Now don’t get me wrong - you won’t see me out pounding the pavement on 15-20 mile runs in the near future, but the occasional 8-10 mile run isn’t out of the question and running a half-marathon entered into my thoughts for the first time since October 2012 (when I completed Miami 70.3).
What spurned this recent sea change you might ask? I’m not sure. I haven’t done much Olympic lifting - if any - over the last year plus, which was a staple of my training for years. While Olympic lifting and distance running aren’t mutually exclusive activities - I know that I feel much better running when I am not grinding hard in the weight room.
For the next 10-12 weeks, I will build my strength and conditioning training around my running - not the other way around.

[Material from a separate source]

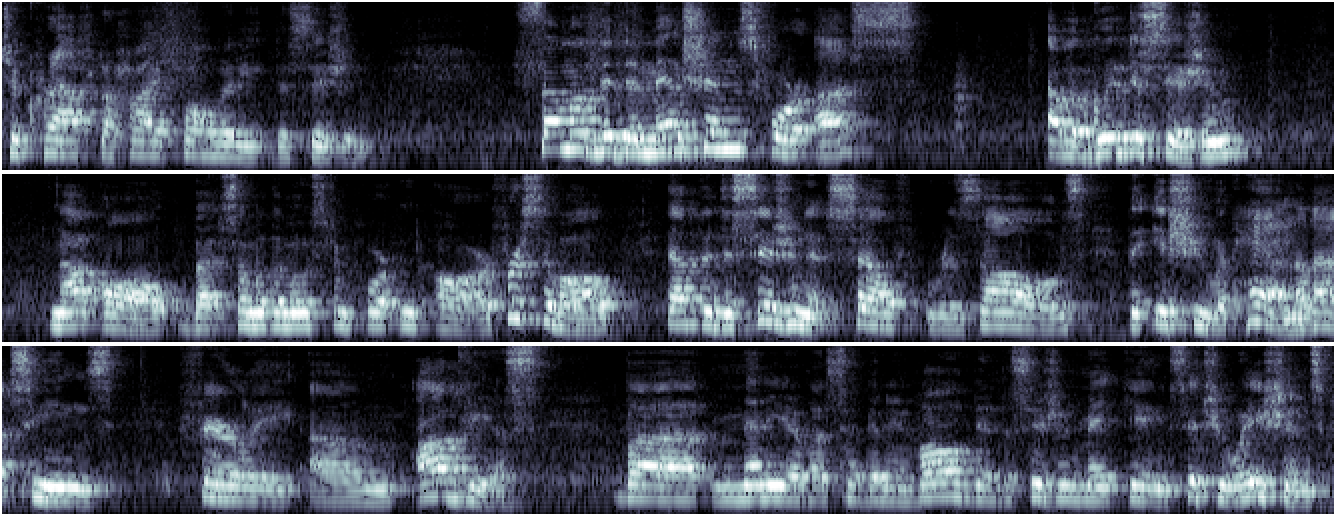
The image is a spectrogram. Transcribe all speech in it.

I’ve got goals for strength and conditioning too - starting with pull-ups. I want to do 20 pull-ups again. There’s something that feels almost elite about doing 20 pull-ups. Maybe that’s why the Marine Corps uses it as the ‘max’ for their fitness test…or maybe it’s just really hard to do 20 pull-ups and I want to get back to that level. Right now I can do 17-18 pull-ups. “You’re almost there!” you say…not so fast. The difference between executing 17 straight pull-ups and 20 is the like the difference between a 6-minute mile and a 5:30 mile…maybe it doesn’t seem like it’s that far to the goal, but when you start working towards it - it darn sure is.
So that’s what I’ll be working on the next few months as I transition from the States to Korea. Yes - I’m heading out the door again - this time to Korea, which isn’t quite a combat zone, but also isn’t quite a resort town. As I take on the challenges of operating in Korea, I’ll also be working on the above stated fitness goals using PerfectAmino and the Complete Multi-vitamins along the way.

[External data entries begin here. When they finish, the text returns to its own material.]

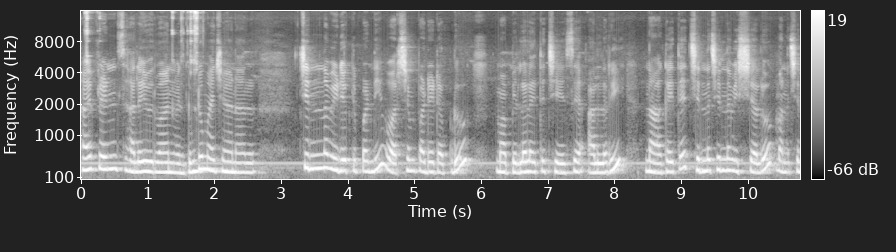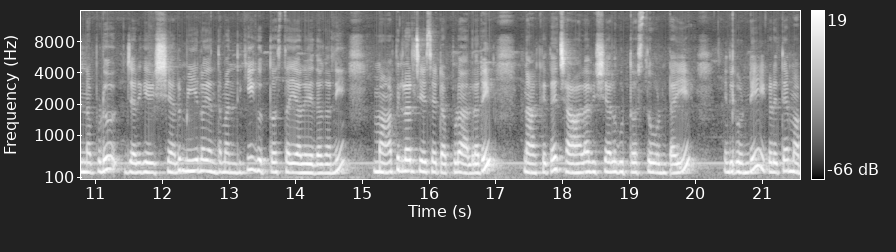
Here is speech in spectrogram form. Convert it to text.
హాయ్ ఫ్రెండ్స్ హలో యుర్వాన్ వెల్కమ్ టు మై ఛానల్. చిన్న వీడియో క్లిప్ అండి. వర్షం పడేటప్పుడు మా పిల్లలైతే చేసే అల్లరి నాకైతే చిన్న చిన్న విషయాలు మన చిన్నప్పుడు జరిగే విషయాలు మీలో ఎంతమందికి గుర్తొస్తాయో లేదో కానీ మా పిల్లలు చేసేటప్పుడు అల్లరి నాకైతే చాలా విషయాలు గుర్తొస్తూ ఉంటాయి. ఇదిగోండి ఇక్కడైతే మా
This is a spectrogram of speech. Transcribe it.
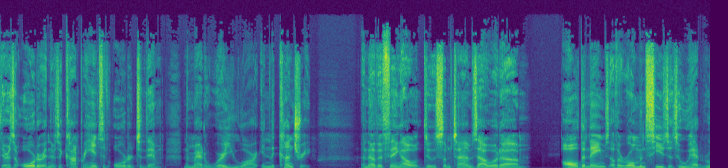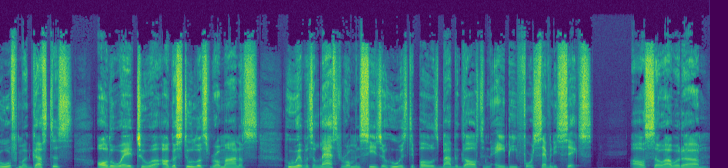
There is an order and there's a comprehensive order to them, no matter where you are in the country. Another thing I would do sometimes, I would, um, all the names of the Roman Caesars who had ruled from Augustus all the way to uh, Augustulus Romanus, who was the last Roman Caesar who was deposed by the Gauls in AD 476. Also, I would um,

I’ve been taking Perfect Amino now for just under 10 years - I think it’s about 9 now. There isn’t anything better out there on the market. Anyone I recommend it to always raves about the results they had while taking Perfect Amino, and clearly I’ve seen outstanding results while taking it. As I transition back to running longer distances, I can definitely feel the benefits of Perfect Amino.
Take care and talk to you next month - from the Republic of Korea!
Physicians over thousands of years have observed a link between a patient’s mental state and how swiftly they recover. It is a long-standing axiom that people who are determined to get better and maintain a healthy frame of mind recover more quickly, with better results.
But what if we told you that it’s a two-way street? That specific health conditions can cause conditions like depression and anxiety?
In 1931, decades before the first antidepressant and antianxiety medications had been developed, a physician named Yaskin discovered that clinical depression is the earliest manifestation of pancreatic cancer. Further research demonstrated that patients who suffered from gastrointestinal malignancies carried the greatest risk of suicide – which was one of the first science-based flags indicating that the digestive system can have an impact on mental health.
The simplest way to reduce toxins in your body is to avoid them. Despite today’s crazy world that has toxins everywhere, there are steps you can take that will reduce your toxin intake. This gives your body a chance to get rid of the “backlog” and catch up.
Elderberry, also known as Sambucus nigra, has been used for centuries as a natural herbal remedy for those who fall ill.
Hippocrates, the father of modern medicine, referred to elderberry as “nature’s medicine chest,” and it has been noted as early as the 5th century BC as a medicinal tonic – forever cementing it as a staple in human nutrition.
But, it wasn’t until recently that we understood WHY it is so helpful to the body. And with this understanding came advanced methods of harnessing the incredible power of this medicinal plant.